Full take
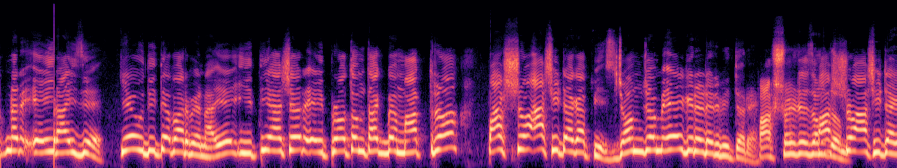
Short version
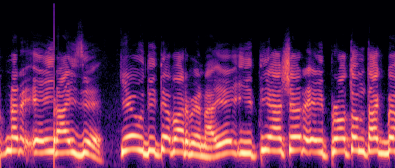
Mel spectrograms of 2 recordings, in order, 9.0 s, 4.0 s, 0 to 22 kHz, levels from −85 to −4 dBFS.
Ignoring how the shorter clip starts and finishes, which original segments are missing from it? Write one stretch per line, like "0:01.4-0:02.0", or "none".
none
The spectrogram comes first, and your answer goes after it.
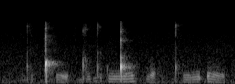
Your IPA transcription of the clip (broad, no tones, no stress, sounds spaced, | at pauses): d̪ ɪ ǃʰ ɪː | d u d̪ ɛ p ŋ͡ǃ ø kʷ ɐ | t̪ʰ ɪː ŋ ʔ ø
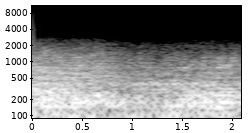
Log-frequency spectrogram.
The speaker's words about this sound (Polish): E, no, we wtorek we wtorek jest to święto Armii Polskiej. Może to po prostu myśliwce zlatują po to, żeby we wtorek przelatywać gdzieś tam.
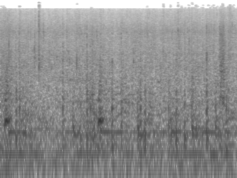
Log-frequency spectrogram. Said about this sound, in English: The rain. The sky. Is gray It is raining.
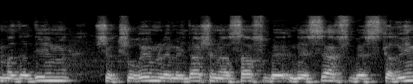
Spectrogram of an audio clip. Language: Hebrew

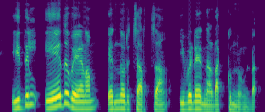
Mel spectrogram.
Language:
Malayalam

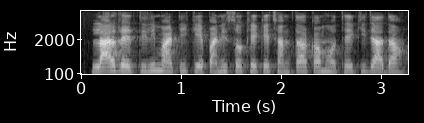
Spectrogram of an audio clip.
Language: Chhattisgarhi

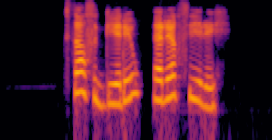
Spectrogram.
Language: Kabyle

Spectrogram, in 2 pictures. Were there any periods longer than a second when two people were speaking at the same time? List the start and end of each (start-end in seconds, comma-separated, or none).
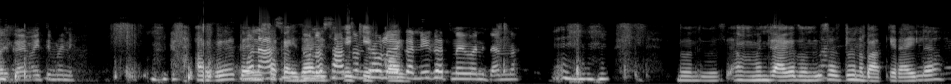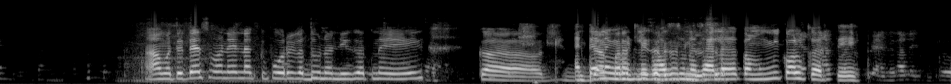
2.4-4.1, 15.2-16.8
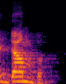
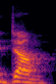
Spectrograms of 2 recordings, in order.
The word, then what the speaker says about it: dumb: you see some examples silent b is silent dumb you don't say dumb you say dumb climb comb limb thumb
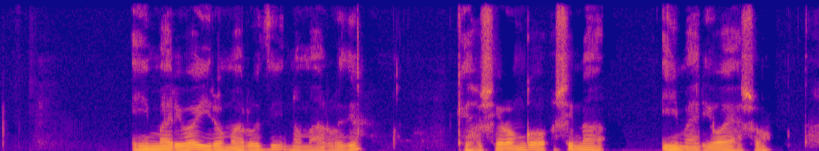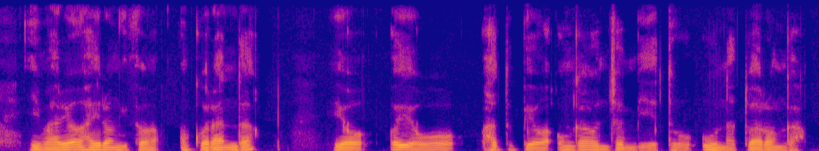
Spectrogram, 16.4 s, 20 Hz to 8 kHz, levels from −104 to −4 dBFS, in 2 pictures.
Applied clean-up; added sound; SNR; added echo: none; none; none; none.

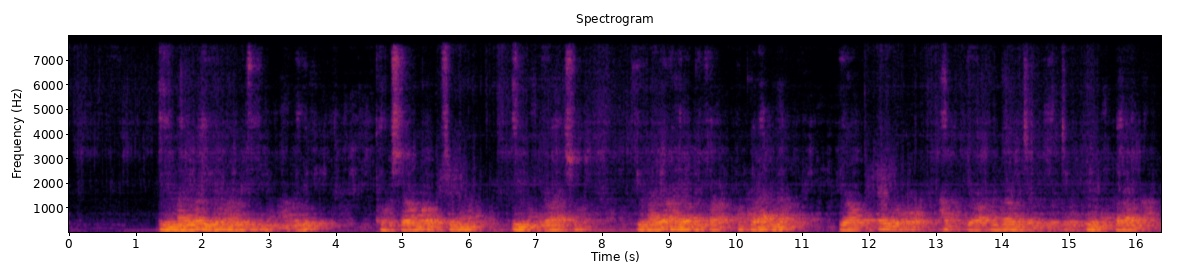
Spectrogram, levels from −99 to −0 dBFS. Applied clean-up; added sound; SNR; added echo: neural separator model SepFormer DNS4.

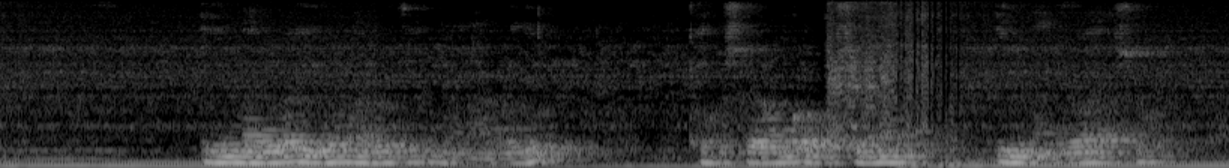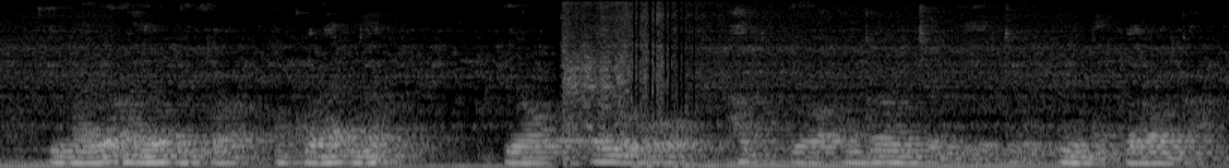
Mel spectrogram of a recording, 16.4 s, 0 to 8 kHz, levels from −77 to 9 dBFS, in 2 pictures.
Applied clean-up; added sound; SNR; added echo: none; Engine starting / Car; 9 dB; reverberation time 1.1 s.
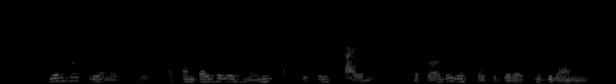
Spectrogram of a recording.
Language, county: Lithuanian, Vilnius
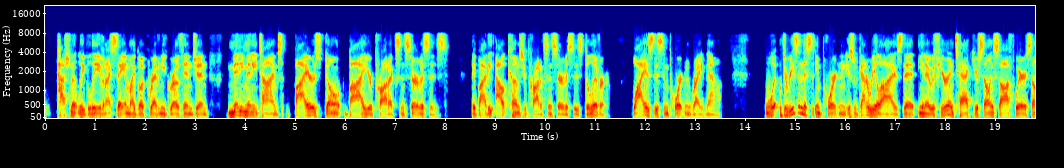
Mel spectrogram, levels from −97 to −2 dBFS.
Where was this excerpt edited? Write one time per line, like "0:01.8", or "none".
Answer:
0:15.4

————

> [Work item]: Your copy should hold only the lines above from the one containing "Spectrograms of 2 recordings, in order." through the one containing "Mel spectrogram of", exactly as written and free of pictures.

> [Your response]:
Spectrograms of 2 recordings, in order.
The word, then what the speaker says about it: dumb: you see some examples silent b is silent dumb you don't say dumb you say dumb climb comb limb thumb
Spectrogram, 16.4 s, 20 Hz to 8 kHz, levels from −104 to −4 dBFS, in 2 pictures.
Applied clean-up; added sound; SNR; added echo: none; none; none; none.

Spectrogram, levels from −99 to −0 dBFS. Applied clean-up; added sound; SNR; added echo: neural separator model SepFormer DNS4.

Mel spectrogram of a recording, 16.4 s, 0 to 8 kHz, levels from −77 to 9 dBFS, in 2 pictures.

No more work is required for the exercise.